Boston police tried to stop the public from videotaping officers under the state’s wiretapping act, and arrested an attorney for recording officers with his cellphone. In that case — Glik v. Cunniffe — the 1st U.S. Circuit Court of Appeals ruled that such videotaping is a free speech right protected under the First Amendment. Mobile devices and social media bring football’s instant replay capability to law enforcement and to thousands of armchair quarterbacks around the world. It’s also important to remember that nothing on social media ever goes away.
Law enforcement agencies around the country may see social media as a double-edged sword, but it’s here to stay and must be placed in the tool belts of officers and departments.
According to Dunwoody, Ga., Police Chief Billy Grogan, embracing social media is one of the smartest decisions law enforcement can make today. In an article written for the International Association of Chiefs of Police, Grogan outlined three reasons for this: Social networks offer a natural platform for extending community policing efforts. They provide a way for departments to promote positive accomplishments. And finally, the continuing popularity of these networks simply makes them hard to ignore.
“The need is there. The people are there,” Grogan wrote. “Why aren’t you and your department?”
Investigations: The Good
Lt. Charles L. Cohen of the Indiana State Police has been training state and local police agencies on social media usage since 2002. He said that while criminals are using mobile devices to hide their activities, social media offers huge benefits to law enforcement.
“Investigative targets are putting a lot more information voluntarily online,” said Cohen. “It’s readily available and helps us paint a true and accurate picture of what individuals are doing.”
For example, pertinent information can be learned if a member of a criminal organization attends a family reunion and then a video of it is uploaded to YouTube. “That helps investigators put faces with street names and put people in association with others, when you ordinarily wouldn’t be able to do that,” Cohen said. “Even five years ago, if you wanted to show an association between two people, you had to do surveillance. Now you can just go to blogs, video or image sharing sites, and in many cases, find those pictures.”
Images on social media sites also often yield other information of interest to the investigator. Photo background information was used last year to find a child pornographer and his victim, Cohen said. Metadata and geotagging of images can help locate where and when photos were taken.
And it’s not just social media that’s providing easily available information.

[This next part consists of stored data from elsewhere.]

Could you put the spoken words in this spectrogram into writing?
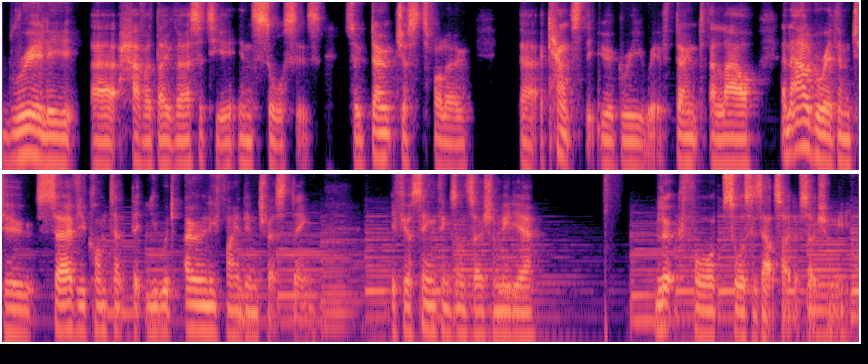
really uh, have a diversity in sources. So don't just follow uh, accounts that you agree with. Don't allow an algorithm to serve you content that you would only find interesting. If you're seeing things on social media, look for sources outside of social media.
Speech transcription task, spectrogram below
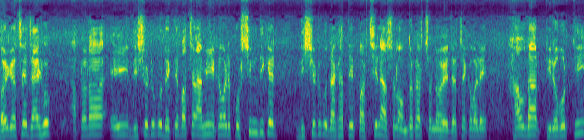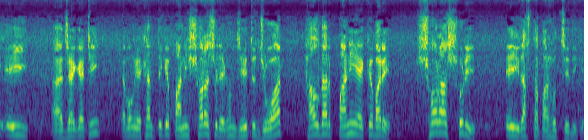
হয়ে গেছে, যাই হোক। আপনারা এই দৃশ্যটুকু দেখতে পাচ্ছেন আমি একেবারে পশ্চিম দিকের দৃশ্যটুকু দেখাতে পারছি না আসলে অন্ধকারচ্ছন্ন হয়ে যাচ্ছে একেবারে হালদার তীরবর্তী এই জায়গাটি এবং এখান থেকে পানি সরাসরি এখন যেহেতু জোয়ার হালদার পানি একেবারে সরাসরি এই রাস্তা পার হচ্ছে এদিকে।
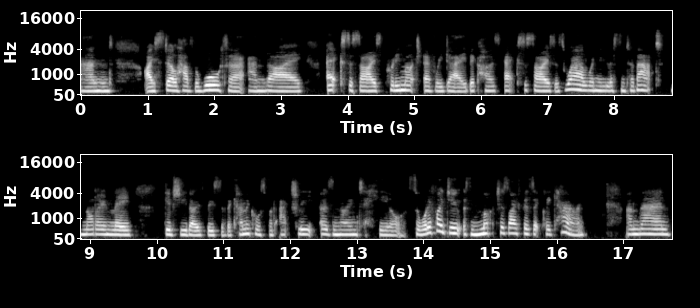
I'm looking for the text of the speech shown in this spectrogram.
And I still have the water and I exercise pretty much every day because exercise as well, when you listen to that, not only gives you those boosts of the chemicals, but actually is known to heal. So, what if I do as much as I physically can? And then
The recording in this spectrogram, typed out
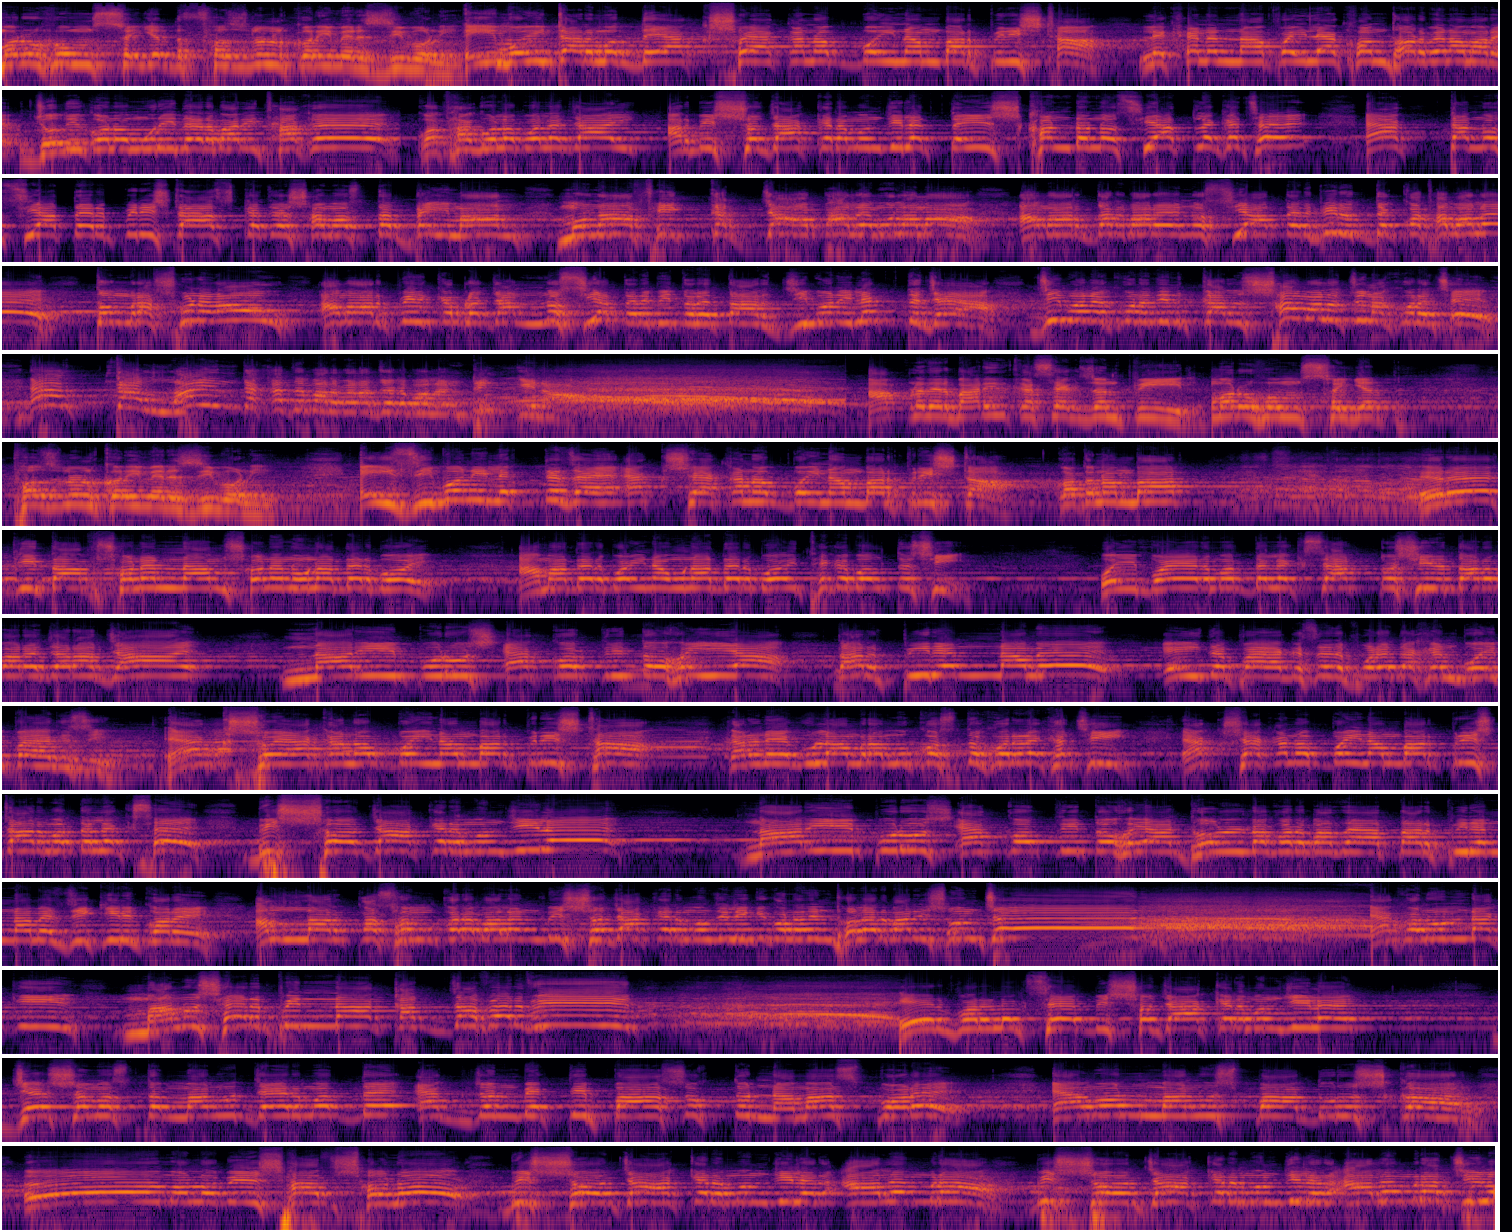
মরহুম সৈয়দ ফজলুল করিমের জীবনী। এই বইটার মধ্যে একশো একানব্বই নাম্বার পৃষ্ঠা। লেখেন, না পাইলে এখন ধরবেন আমারে। যদি কোনো মুড়িদের বাড়ি থাকে, কথাগুলো বলে যাই। আর বিশ্ব জাকের মঞ্জিলের তেইশ খণ্ড নসিয়াত লিখেছে, একটা নসিয়াতের পৃষ্ঠা আজকে যে সমস্ত বেঈমান, মুনাফিক, কাজ্জাব, আলেম, উলামা আমার দরবারে নসিয়াতের বিরুদ্ধে কথা বলে, তোমরা শুনে নাও, আমার পীর কেবলা যান নসিয়াতের ভিতরে তার জীবনী লিখতে যায়, জীবনে কোনোদিন কারও সমালোচনা করেছে একটা লাইন দেখাতে পারবে না যদি বলেন ঠিক কিনা। আপনাদের বাড়ির কাছে একজন পীর, মরহুম সৈয়দ ফজলুল করিমের জীবনী। এই জীবনী লিখতে যায় একশো একানব্বই নাম্বার পৃষ্ঠা। কত নাম্বার? এরে কিতাব শোনেন নাম শোনেন উনাদের বই। আমাদের বই না উনাদের বই থেকে বলতেছি। ওই বইয়ের মধ্যে লেখছে আট্টশির দরবারে যারা যায় নারী পুরুষ একত্রিত হইয়া তার পীরের নামে, এই যে পায়া গেছে পড়ে দেখেন, বই পায়া গেছি। একশো একানব্বই নাম্বার পৃষ্ঠা, কারণ এগুলো আমরা মুখস্থ করে রেখেছি। একশো একানব্বই নাম্বার পৃষ্ঠার মধ্যে লেখছে, বিশ্ব জাকের মঞ্জিলে নারী পুরুষ একত্রিত হইয়া ঢোল ডগর বাজায় তার পীরের নামে জিকির করে। আল্লাহর কসম করে বলেন, বিশ্ব জাকের মঞ্জিলে কি কোনোদিন ঢোলের বাড়ি শুনছেন? এখন উন্ডা কি মানুষের পিন্না কাজ্জাফের ভিড় এরপরে লেখছে বিশ্ব জাকের মঞ্জিলে, যে সমস্ত মানুষের মধ্যে একজন ব্যক্তি পাঁচ নামাজ পড়ে এমন মানুষ পা দুরস্কার। ও মৌলবী সাহ শোনো, বিশ্ব জাকের মঞ্জিলের আলেমরা, বিশ্ব জাকের মঞ্জিলের আলেমরা ছিল।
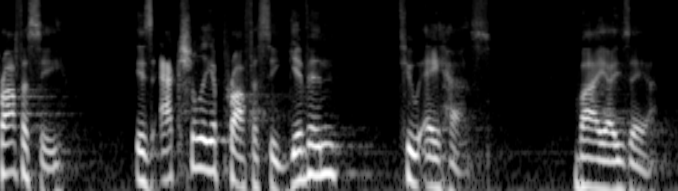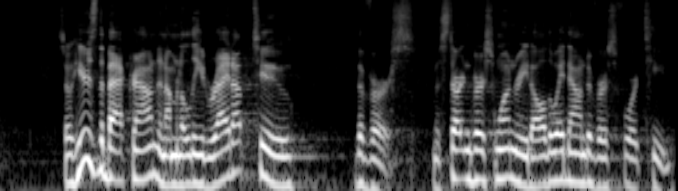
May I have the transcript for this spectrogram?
prophecy is actually a prophecy given to Ahaz by Isaiah. So here's the background, and I'm going to lead right up to the verse. Going to start in verse 1, read all the way down to verse 14.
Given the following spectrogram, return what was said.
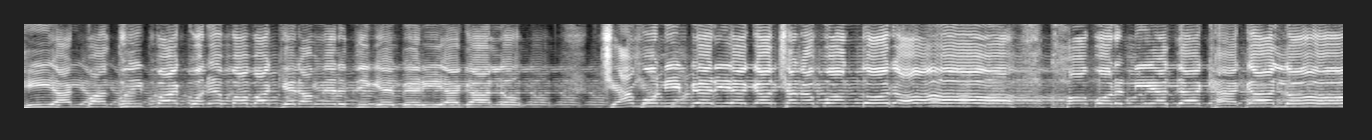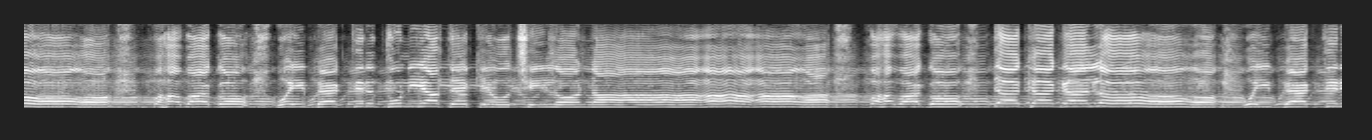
হি এক পা দুই পা করে বাবা গ্রামের দিকে বেরিয়ে গেল। যেমনই বেরিয়ে গেছেন বন্দরা খবর নিয়ে দেখা গেল। বাবা গো, ওই ব্যক্তির দুনিয়াতে কেউ ছিল না। বাবা গো, দেখা গেল, ওই ব্যক্তির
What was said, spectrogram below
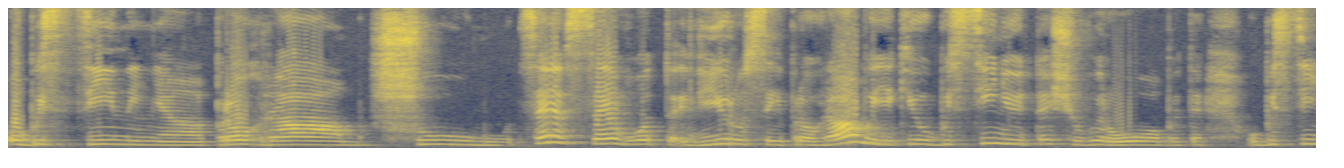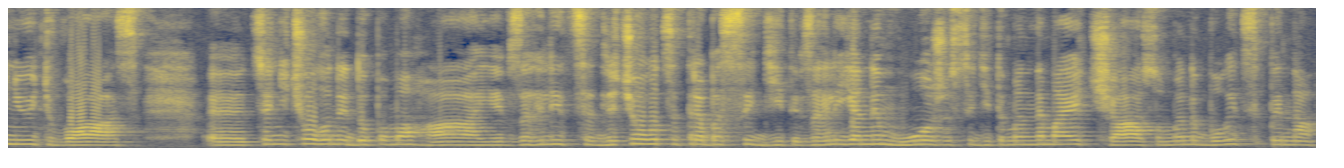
обезцінення, програм, шуму. Це все от віруси і програми, які обезцінюють те, що ви робите, обезцінюють вас. Е, це нічого не допомагає. Взагалі, це для чого це треба сидіти? Взагалі я не можу сидіти, в мене немає часу, в мене болить спина,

Investigators also can get help from government websites, which now provide large amounts of information online. “Most assessors’ offices [and] most county recorders put information on the Internet about your house,” Cohen said. “You can find out online where I bought my house, when, from whom and how much I paid for it. You can find out who my neighbors are, what my neighbors do for a living — all this information is available.”
Whitcomb explained that checking social networks for information is now routine investigative work. “Let’s say we get a name of a possible suspect in a shooting, would I look to see if that person had a Twitter or Facebook account? Of course I would. It’s just detectives doing good detective work. You need a warrant to go where the public can’t go. But if you can grab it online, you’re good to go. It’s like electronic canvassing — no different from going out door-to-door saying, ‘Did you see or hear anything?’”
Mike Edwards, a special assignments lieutenant with the Seattle Police Department’s Criminal Investigations Bureau, said criminals sometimes think they are anonymous online. “There was a prolific motorcycle thief,” he said. “We found out he had a Facebook page, and he would post photos of himself on the stolen motorcycles. With that evidence, we were able to get a conviction. Some of them he took to chop shops, and we were able to arrest folks in the chop shops as well. So that was purely a social media tool.”
Edwards, a 31-year police veteran, said some cases lean heavily on social networking. Another example included a blog post that had references to social media and chat rooms, which detectives determined were being used by a pimp. “We were able to secure the arrest and recover two juvenile prostitutes and reunite them with their families.”
An investigation now, said Edwards, “covers the gamut, from your Craigslist-type postings where it’s seller-to-seller with fraud going on, all the way to an individual who is using social media to share specific criminal knowledge or evidence with other individuals because they’re so darn proud of what they’re doing.”
Seattle police also use social media for early warnings about events that can impact public safety. For instance, city leaders monitored social networks on the proposed Sept. 17 “Day of Rage,” which fortunately didn’t amount to much.
“We want to make sure we’ve got enough staff to ensure that people who demonstrate can do so safely, that traffic can move, and that public safety is achieved,” Whitcomb said. “So that’s just proper planning.”